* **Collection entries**
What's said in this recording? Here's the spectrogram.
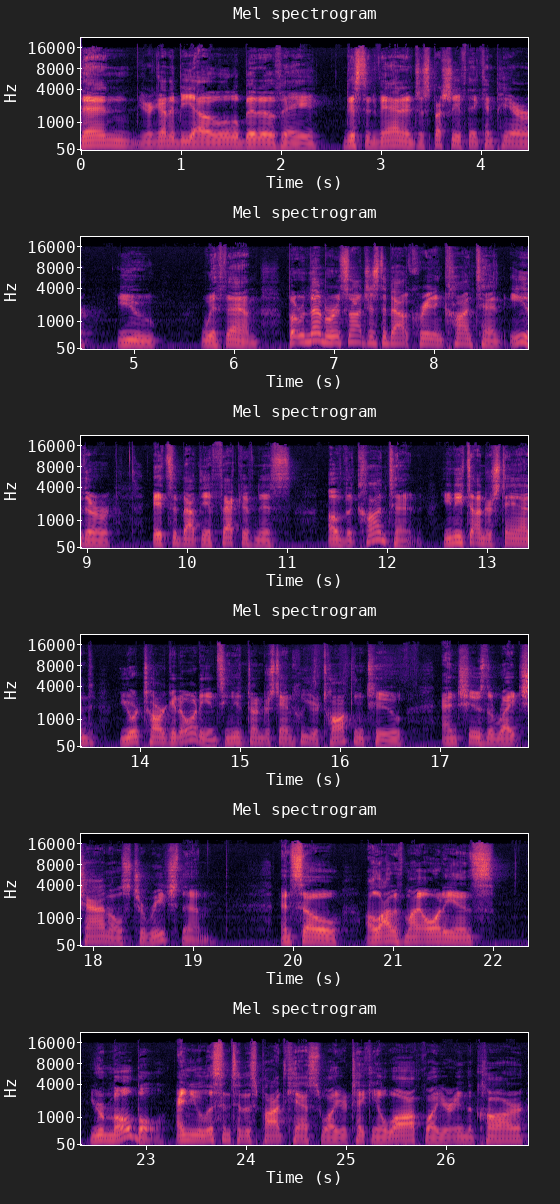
then you're going to be at a little bit of a disadvantage, especially if they compare you with them. But remember, it's not just about creating content either, it's about the effectiveness of the content. You need to understand your target audience, you need to understand who you're talking to and choose the right channels to reach them. And so, a lot of my audience, you're mobile and you listen to this podcast while you're taking a walk, while you're in the car,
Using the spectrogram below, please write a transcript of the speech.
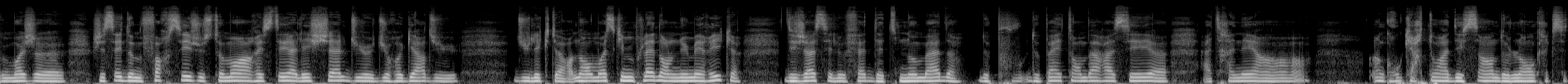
moi j'essaye de me forcer justement à rester à l'échelle du, du regard du du lecteur. Non, moi, ce qui me plaît dans le numérique, déjà, c'est le fait d'être nomade, de ne pas être embarrassé euh, à traîner un, gros carton à dessin, de l'encre, etc.,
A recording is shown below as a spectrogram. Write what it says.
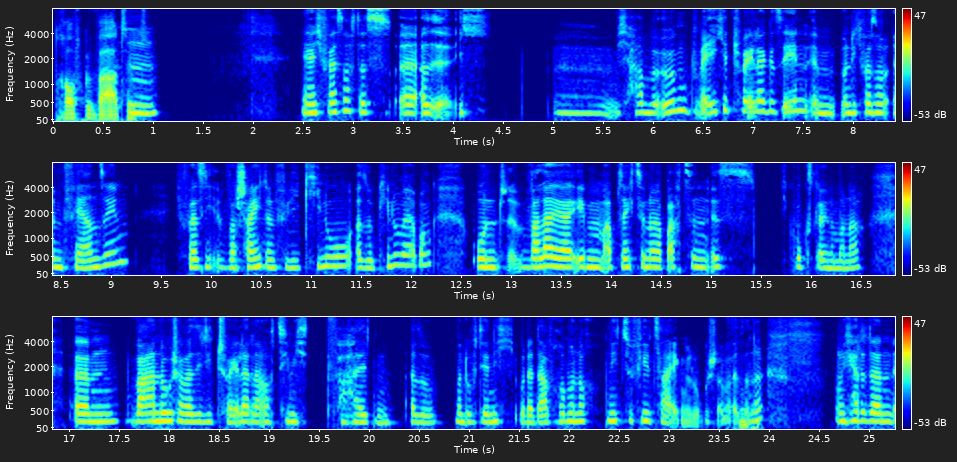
drauf gewartet. Hm. Ja, ich weiß noch, dass, äh, also ich, mm, ich habe irgendwelche Trailer gesehen im, und ich weiß noch im Fernsehen ich weiß nicht, wahrscheinlich dann für die Kino, also Kinowerbung. Und weil er ja eben ab 16 oder ab 18 ist, ich guck's gleich nochmal nach, ähm, waren logischerweise die Trailer dann auch ziemlich verhalten. Also man durfte ja nicht oder darf auch immer noch nicht zu viel zeigen, logischerweise, ne? Und ich hatte dann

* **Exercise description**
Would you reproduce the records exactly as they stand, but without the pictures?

* **Exercise output**
What's said in this recording? Here's the spectrogram.
then you're going to be at a little bit of a disadvantage, especially if they compare you with them. But remember, it's not just about creating content either, it's about the effectiveness of the content. You need to understand your target audience, you need to understand who you're talking to and choose the right channels to reach them. And so, a lot of my audience, you're mobile and you listen to this podcast while you're taking a walk, while you're in the car,
Using the spectrogram below, please write a transcript of the speech.
moi j'essaye de me forcer justement à rester à l'échelle du, du regard du du lecteur. Non, moi, ce qui me plaît dans le numérique, déjà, c'est le fait d'être nomade, de ne pas être embarrassé euh, à traîner un, gros carton à dessin, de l'encre, etc.,
A recording is shown below as a spectrogram. Write what it says.
drauf gewartet. Hm. Ja, ich weiß noch, dass, äh, also ich, mm, ich habe irgendwelche Trailer gesehen im, und ich weiß noch im Fernsehen ich weiß nicht, wahrscheinlich dann für die Kino, also Kinowerbung. Und weil er ja eben ab 16 oder ab 18 ist, ich guck's gleich nochmal nach, ähm, waren logischerweise die Trailer dann auch ziemlich verhalten. Also man durfte ja nicht oder darf auch immer noch nicht zu viel zeigen, logischerweise, ne? Und ich hatte dann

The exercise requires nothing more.